This series is aimed at 3YOs over the 1200m-1400m distance and takes in heats across metropolitan and country venues. It is named in honour of Rivette, who as a six-year-old mare owned and trained by Harry Bamber at Mentone, emerged from obscurity in the spring of 1939 to become the first of her gender to capture the coveted Caulfield-Melbourne Cup double. By the time the great race started, Rivette was into 5-1 favouritism in a field of 26 horses. She won by a half-length in a time of 3-27.0 and earned £7,200 for connections. It is said that Rivette changed the fortunes, and life, of Harry Bamber, for whom times were tough before the winning mare came along. Bamber owned, trained and bred Rivette, a rare feat in Melbourne Cup history.

Rivette and H Bamber

1939 Rivette and H Bamber. ARM Collection.
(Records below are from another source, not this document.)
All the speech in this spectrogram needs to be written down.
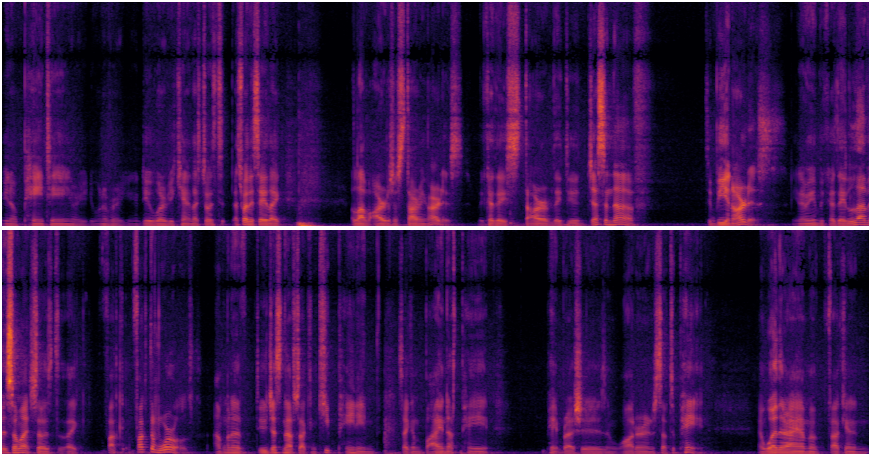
you know, painting or you're doing whatever, you can do whatever you can. That's just, that's why they say like a lot of artists are starving artists because they starve, they do just enough to be an artist. You know what I mean? Because they love it so much. So it's like fuck, fuck the world. I'm gonna do just enough so I can keep painting, so I can buy enough paint, paintbrushes and water and stuff to paint. And whether I am a fucking,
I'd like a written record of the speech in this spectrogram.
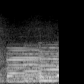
Thank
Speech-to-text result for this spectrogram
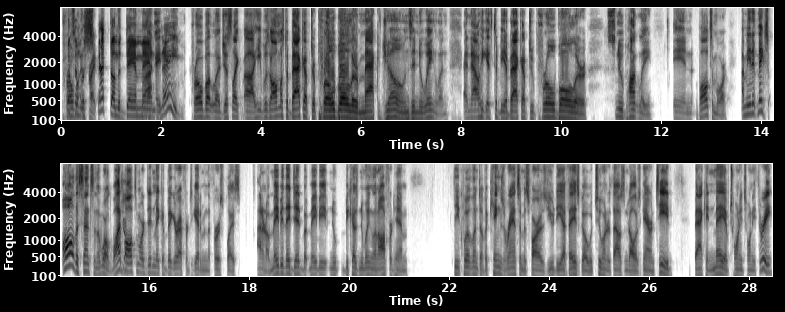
Pro Put some respect right. on the damn man's right. name. Pro Butler, just like uh, he was almost a backup to Pro Bowler Mac Jones in New England, and now he gets to be a backup to Pro Bowler Snoop Huntley in Baltimore. I mean, it makes all the sense in the world. Why sure. Baltimore did make a bigger effort to get him in the first place, I don't know. Maybe they did, but maybe new, because New England offered him the equivalent of a king's ransom as far as UDFA's go, with two hundred thousand dollars guaranteed back in May of 2023,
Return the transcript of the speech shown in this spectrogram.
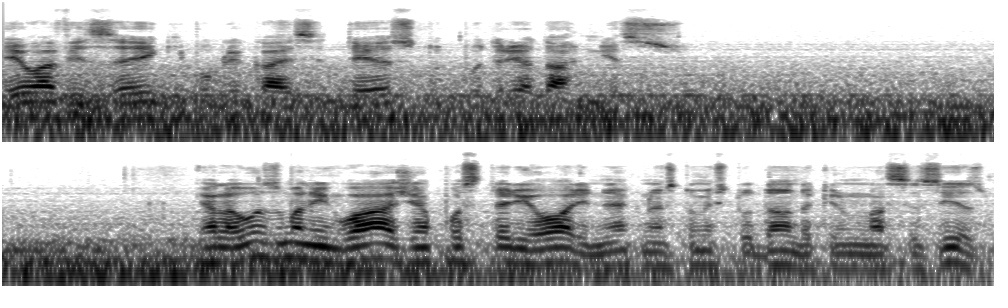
eu avisei que publicar esse texto poderia dar nisso. ela usa uma linguagem a posteriori, né, que nós estamos estudando aqui no narcisismo.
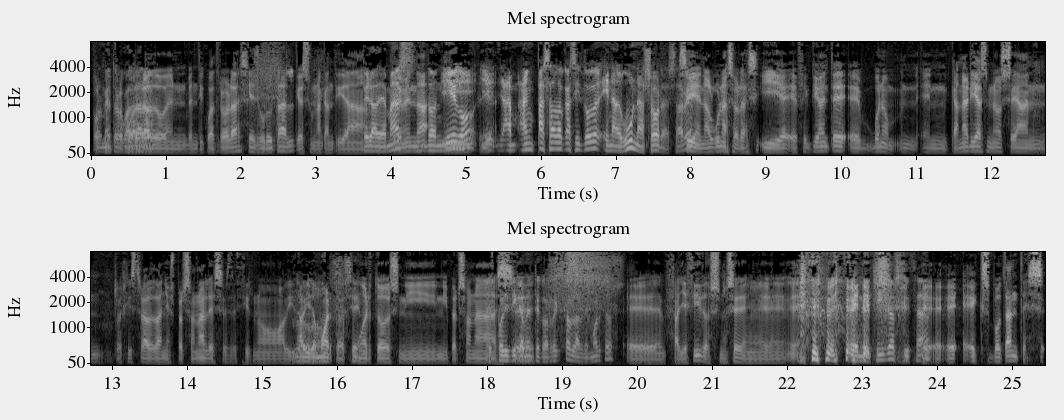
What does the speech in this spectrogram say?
por, metro, cuadrado, en 24 horas, que es brutal, que es una cantidad Pero además, don Diego, eh, han pasado casi todo en algunas horas, ¿sabes? Sí, en algunas horas. Y eh, efectivamente, eh, bueno, en Canarias no se han registrado daños personales, es decir, no ha habido, ha habido muertos, muertos ni, ni personas. ¿Es políticamente eh, correcto hablar de muertos? fallecidos, no sé. Fenecidos, quizá. exvotantes.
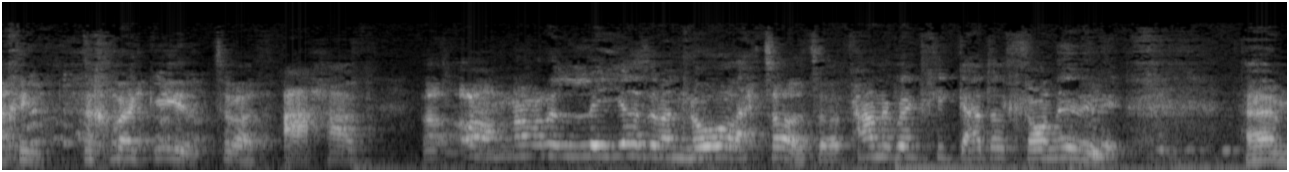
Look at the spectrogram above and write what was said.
a chi'n dychmygu, tyfod, ahab Fel, o, oh, mae mor y leias yma nôl eto. So, pam na gwein chi gadael llonydd i ni? Um,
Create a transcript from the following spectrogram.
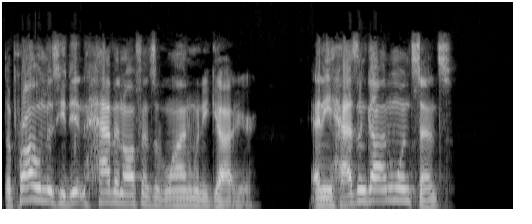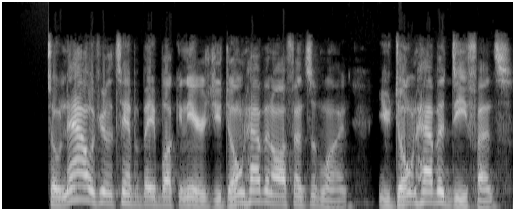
The problem is he didn't have an offensive line when he got here and he hasn't gotten one since. So now, if you're the Tampa Bay Buccaneers, you don't have an offensive line, you don't have a defense,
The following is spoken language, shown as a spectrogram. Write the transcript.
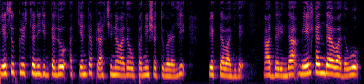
ಯೇಸುಕ್ರಿಸ್ತನಿಗಿಂತಲೂ ಅತ್ಯಂತ ಪ್ರಾಚೀನವಾದ ಉಪನಿಷತ್ತುಗಳಲ್ಲಿ ವ್ಯಕ್ತವಾಗಿದೆ. ಆದ್ದರಿಂದ ಮೇಲ್ಕಂದವಾದವು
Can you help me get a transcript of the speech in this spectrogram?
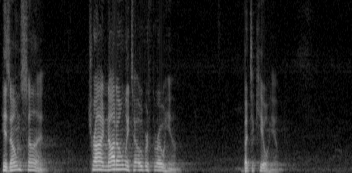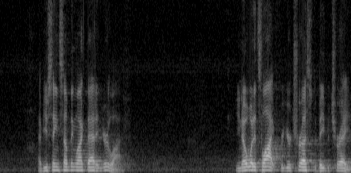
His own son trying not only to overthrow him, but to kill him. Have you seen something like that in your life? You know what it's like for your trust to be betrayed.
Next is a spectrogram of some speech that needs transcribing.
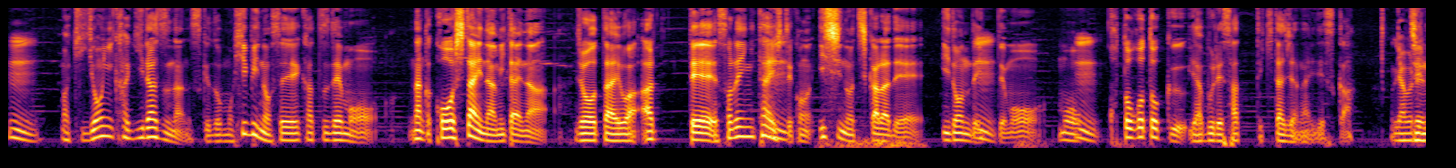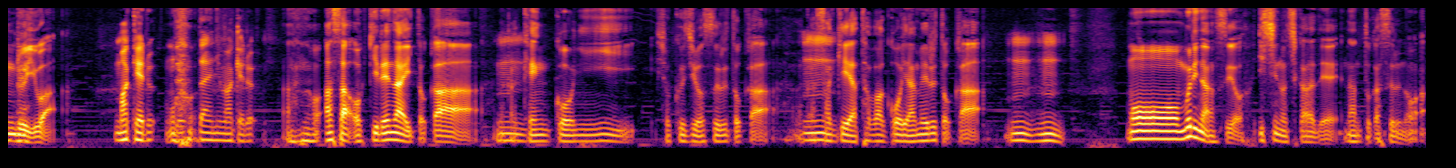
うん。まあ、企業に限らずなんですけども日々の生活でもなんかこうしたいなみたいな状態はあってそれに対してこの意志の力で挑んでいっても、もううんことごとく破れ去ってきたじゃないですか、人類は。負ける。絶対に負ける。あの朝起きれないとかうんなんか健康にいい食事をするとか,、うんなんか酒やタバコをやめるとかうんうん。もう無理なんですよ意志の力でなんとかするのは。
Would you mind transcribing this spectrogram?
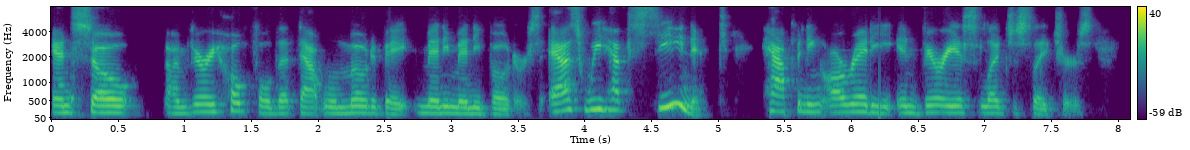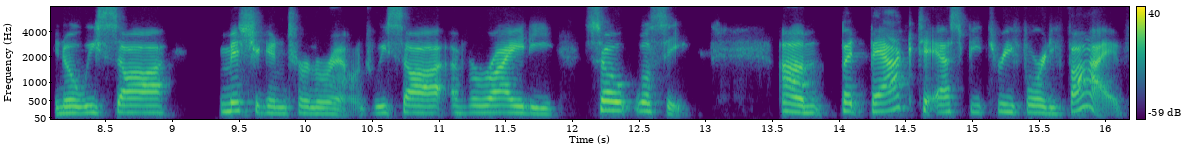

Newly introduced in 2019, The Mahogany Challenge was created to showcase developing stayers in Victoria. The series is for 3YOs only and takes in heats at Flemington, Caulfield and Sandown, before culminating in the final on Flemington Finals Day. The series is named after Mahogany, who was raced jointly by Hall of Fame owner Lloyd Williams and businessman Kerry Packer, and trained by the all conquering Lee Freedman. He won eight Group 1 races, including both the Victoria Derby and Australian Derby as a three-year-old, and was named the Australian Racehorse of the Year for the 1993-94 season. Known as one of the most versatile gallopers in Australian racing history, Mahogany won half of his eight Group 1s at Flemington, including the Lightning Stakes in 1995 and 1997. 


Mahogany. VRC Collection.